The CRE meltdown threatens to not only wipe out borrowers and their guarantors, it also threatens to wipe out valued clients and the business they bring in to your firm.  With clients laser-focused on chasing refinancing options, it is entirely possible that little, if any, attention will be given to a worst-case scenario and preparing for “the day after.”  That is where a CPA can play an invaluable role.  As a trusted advisor, CPAs can and should play a pivotal role in the preservation of their clients’ wealth – by advising them to engage in proactive planning, which can still be done even at this late date.  

CPAs often have a greater understanding than clients themselves on how their businesses are structured or how personal assets are held.  This intimate knowledge puts CPAs in a unique position to provide timely guidance before clients even become aware of the perils they face.

The very first thing every CPA should to do is reach out to clients who have executed a personal guarantee.  It is vital that they be made to understand that a wave of bank failures and loan defaults is coming, and that performing loans across the spectrum may be as likely to get called as non-performing loans.  Federal regulators are already mandating that banks shore-up their loan portfolios which will adversely affect even credit worthy borrowers.  Also, guarantors need to be made to understand the realities of forced bank sales which often become “fire sales” where the collateral package only generates a fraction of its true market value — leaving guarantors on the hook for any deficiency.

Next, it is important to determine if the client has engaged any asset protection planning.  For those who have, encourage them to dust off their plans and have them reviewed and updated.  For those who don’t have an asset protection plan in place, let them know that they are at severe risk of catastrophic loss.  Encourage them to take immediate action before there is a loan default or they are called on their guarantee.  Once there is a loan default, asset protection planning becomes much more difficult to implement and there will be fewer and less desirable options available.

Do not let clients be lulled into a false sense of security.  The CRE meltdown is coming.  It’s no longer a matter of if but when, and it threatens all loans – not just CRE loans.  With 100s of lenders exiting the market and national lenders under regulatory scrutiny and pulling back, commercial lending across the spectrum – not just CRE lending – will become much more challenging.  It is vital that any client who has given a personal guarantee understand that they are entering a period of elevated risk and may be called on the loan guarantees given.
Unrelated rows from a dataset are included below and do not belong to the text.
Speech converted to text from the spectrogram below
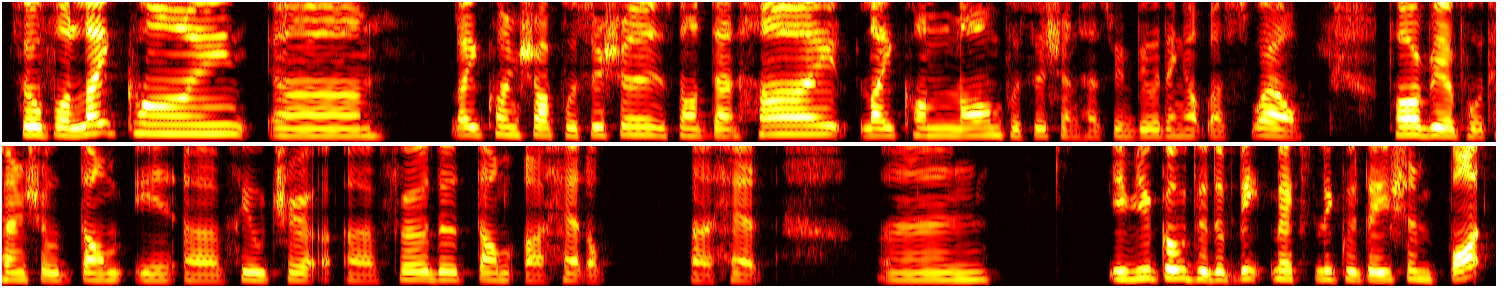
So for Litecoin, um, Litecoin short position is not that high. Litecoin long position has been building up as well. Probably a potential dump in uh, future, uh, further dump ahead of ahead. And if you go to the BitMEX liquidation bot,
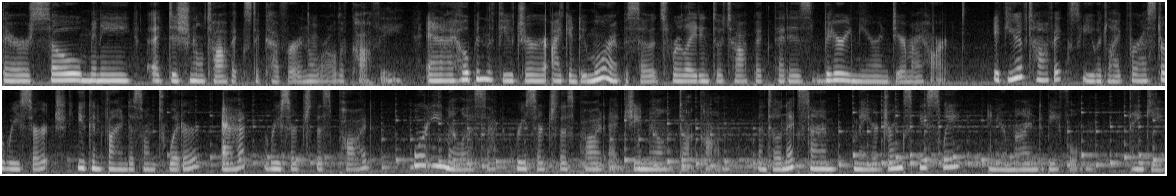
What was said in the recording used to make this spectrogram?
There are so many additional topics to cover in the world of coffee, and I hope in the future I can do more episodes relating to a topic that is very near and dear my heart. If you have topics you would like for us to research, you can find us on Twitter at ResearchThisPod or email us at researchthispod at gmail.com. Until next time, may your drinks be sweet and your mind be full. Thank you.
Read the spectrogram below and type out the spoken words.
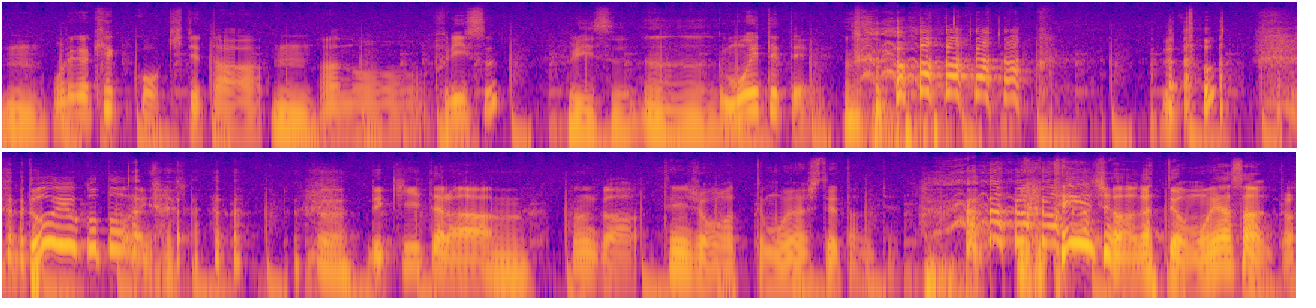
うん。俺が結構着てた、うん。あのフリース？フリース？うんうん。燃えてて。どどういうこと？みたいな。うん。で聞いたら、うん。なんかテンション上がって燃やしてたみたいな。いやテンション上がっても燃やさんと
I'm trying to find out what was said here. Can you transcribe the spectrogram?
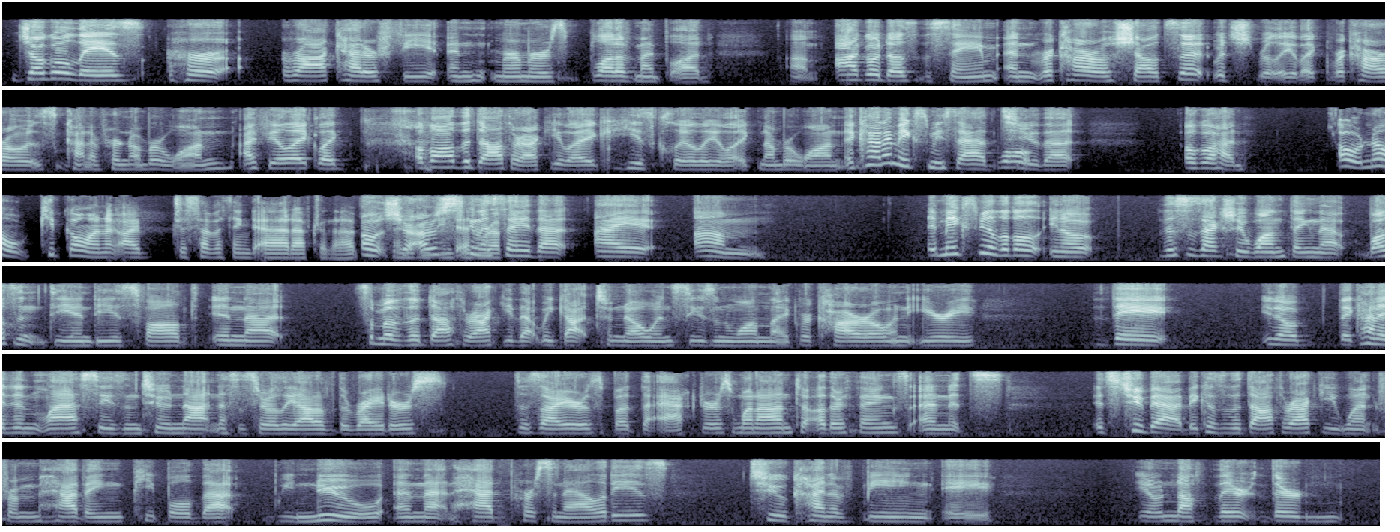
Jhogo lays her rock at her feet and murmurs, "Blood of my blood." Um, Aggo does the same, and Rakharo shouts it, which really like Rakharo is kind of her number one. I feel like like of all the Dothraki, like he's clearly like number one. It kind of makes me sad Well- too that. Oh, go ahead. Oh no, keep going. I just have a thing to add after that. Oh, sure. I didn't was just going to say that I um it makes me a little, you know, this is actually one thing that wasn't D&D's fault in that some of the Dothraki that we got to know in season 1 like Rakharo and Irri they you know, they kind of didn't last season 2 not necessarily out of the writers desires, but the actors went on to other things and it's it's too bad because the Dothraki went from having people that we knew and that had personalities to kind of being a you know not they're they're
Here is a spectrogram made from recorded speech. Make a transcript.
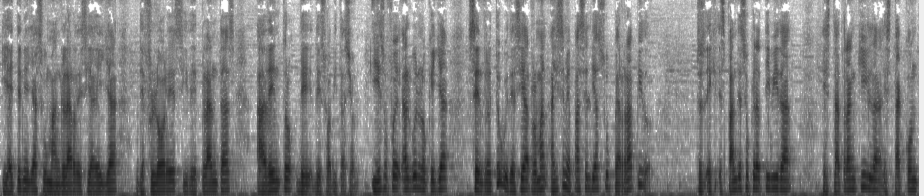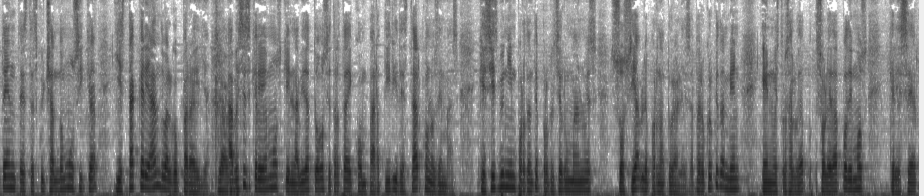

Proactive planning, even at this late date, is still possible but the window to act is rapidly closing. Time is of the essence, and CPAs may be the only thing standing between their clients and financial ruin.

To Discuss a Confidential Client Matter or Refer a Case,

Click Here to Schedule a Complimentary Conference Call